That wraps up the Neil Young discography. Over the last 2 months I’ve revisited 45 albums, following the various twists & turns in his career, from acoustic singer/songwriter to fuzzed-out guitar hero, from troubled troubadour to country-rock hitmaker, from the underrated Geffen years to Crazy Horse ringleader, from his resurrection as grunge-era inspiration to creator of concept albums…and numerous points in between. He may have repeated himself a number of times but he’s never failed to surprise & delight, and I’m sure that will continue for as long as he’s with us. It’s hard to believe that there are still several Neil Young records I haven’t heard, and I’ve been told that there are a plethora of unreleased albums that can be found by resourceful fans. After I’ve taken a well-earned break from his music, I will seek out some of this material with fresh ears, and I may have to re-open this series to discuss those records along with anything else he releases in the future. For now, I thank you for joining me on this “journey through the past” as I finally got to delve into these albums that have been sitting on a shelf for such a long time. I hope I helped you re-ignite your passion for his music, and possibly discover something you didn’t already know. Your feedback is greatly appreciated, as one of the main purposes of this blog is to chat with other fans.
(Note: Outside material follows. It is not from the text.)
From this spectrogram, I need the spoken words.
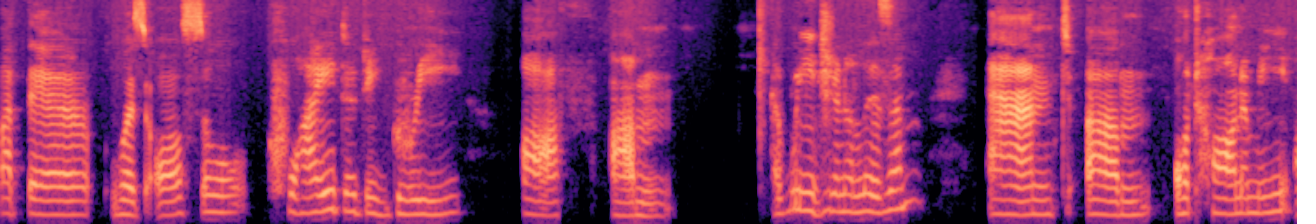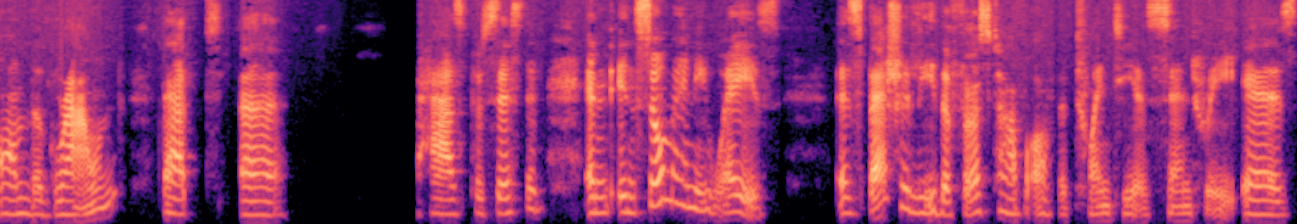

Please share this series with any like-minded people, and stop by soon to find out about my next artist. Thanks again.